Caroline Camhy didn’t have a plan the night she decided to grab a lawn chair and sit along the Caltrain tracks near her home. It was Oct. 20, 2009, and all she knew was that teenagers were killing themselves, and she had to do something.
"At that point I had a son coming into third grade and a son coming into fifth grade, and I started to think of what was going to happen," says Camhy, at her home office in Palo Alto. "What was I doing? Why was I here? What was I doing here? And how could I continue to live here when, just down the street, students of our local high school and middle school were taking their lives?"
It didn’t take long for other moms and dads to join Camhy. They'd sit in the dead of night, watching the trains barrel down the tracks. "It's very loud. And it's very bright and it comes very fast and it takes a long time being out there to get used to the speed at which it comes," says Camhy.
It was hard to see beyond a few feet. The light was almost blinding.
But maybe, Camhy thought, their presence would be a deterrent. Maybe what’s really needed, she thought, is for someone to sit in a chair outside, when it's cold, and "just be there."
At the height of the TrackWatch program, 150 volunteers in rotating shifts kept watch over the tracks.

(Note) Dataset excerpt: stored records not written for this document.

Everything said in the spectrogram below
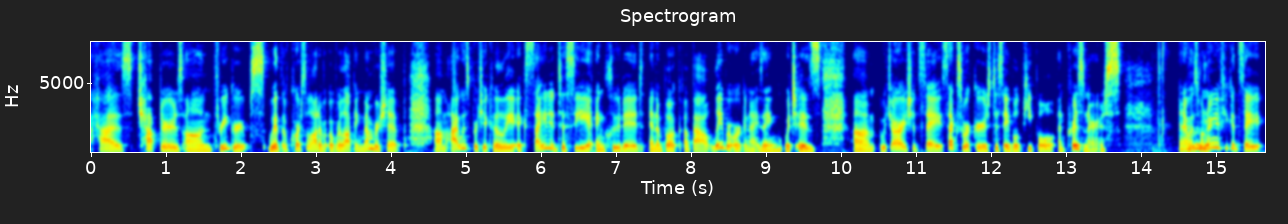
has chapters on three groups with of course a lot of overlapping membership. Um, i was particularly excited to see included in a book about labor organizing which is um, which are i should say sex workers disabled people and prisoners. And I was oh, wondering yeah. if you could say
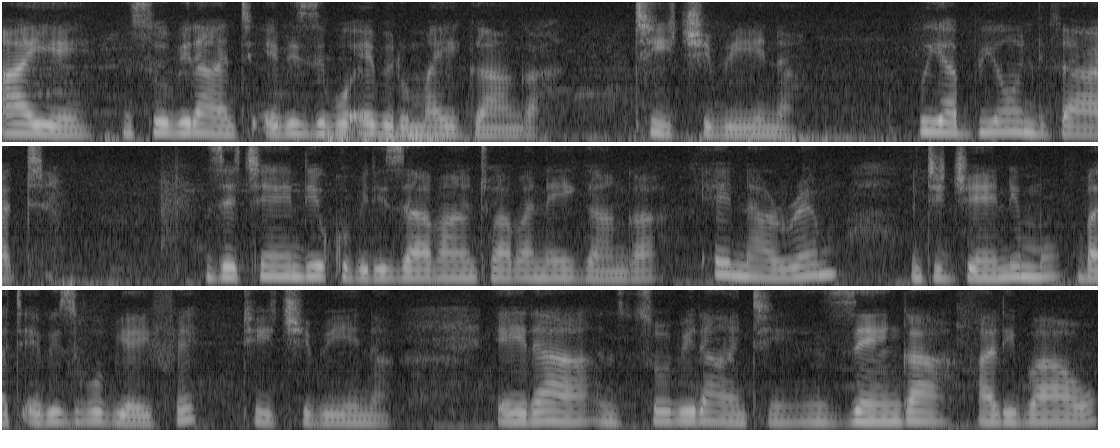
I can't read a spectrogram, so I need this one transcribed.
aye nsuubira nti ebizibu ebirumayiganga ti kibiina we are beyond that nze kyendikubiriza abantu abanayiganga nrm nti gyendimu but ebizibu byaife ti kibiina. Era nsuubira nti nze nga alibaawo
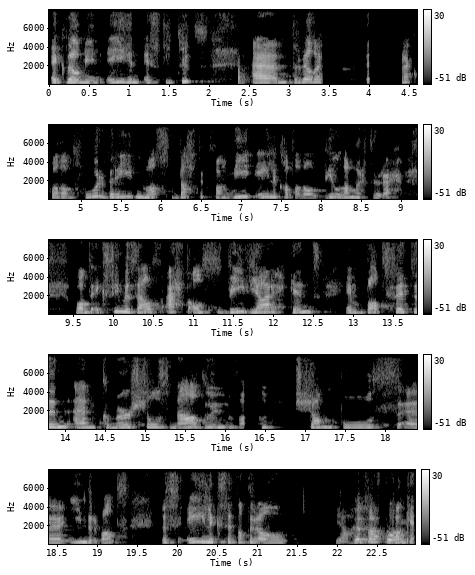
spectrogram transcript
Ik wil mijn eigen instituut. En terwijl ik dit gesprek wat aan het voorbereiden was, dacht ik van nee, eigenlijk had dat al veel langer terug. Want ik zie mezelf echt als vijfjarig kind in bad zitten en commercials nadoen van shampoos, uh, wat. Dus eigenlijk zit dat er al ja. Het was voor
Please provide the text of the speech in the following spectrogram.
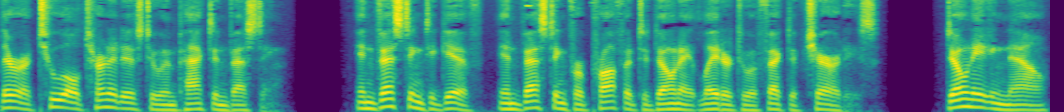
there are two alternatives to impact investing investing to give, investing for profit to donate later to effective charities. Donating now,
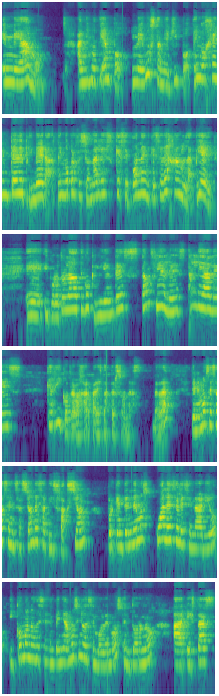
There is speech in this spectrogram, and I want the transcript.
me amo. Al mismo tiempo, me gusta mi equipo, tengo gente de primera, tengo profesionales que se ponen, que se dejan la piel. Eh, y por otro lado, tengo clientes tan fieles, tan leales, qué rico trabajar para estas personas, ¿verdad? Tenemos esa sensación de satisfacción porque entendemos cuál es el escenario y cómo nos desempeñamos y nos desenvolvemos en torno a estas,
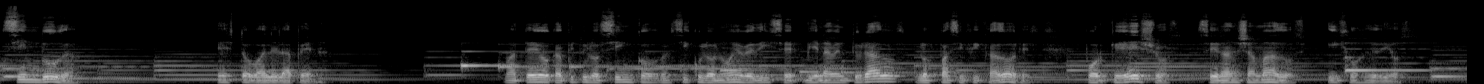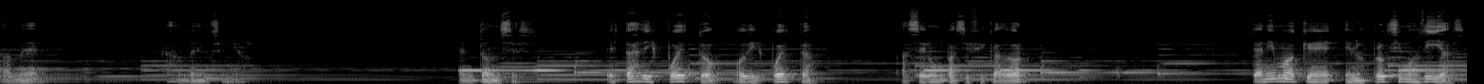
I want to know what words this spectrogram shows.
sin duda, esto vale la pena. Mateo capítulo 5, versículo 9 dice, Bienaventurados los pacificadores, porque ellos serán llamados hijos de Dios. Amén. Amén, Señor. Entonces, ¿estás dispuesto o dispuesta a ser un pacificador? Te animo a que en los próximos días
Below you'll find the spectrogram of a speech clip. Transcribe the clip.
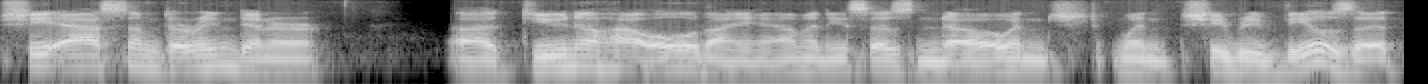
she asked him during dinner, uh, "Do you know how old I am?" And he says no. And sh- when she reveals it,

Camhy did it for three years, even after the city added paid security guards. And the number of suicides at Palo Alto’s four train stops went down.
By 2012, volunteers began to peter out, and as Camhy’s children got older, they needed her around more. It also occurred to Camhy that simply having someone sitting along the tracks was an unsustainable solution to a much deeper problem.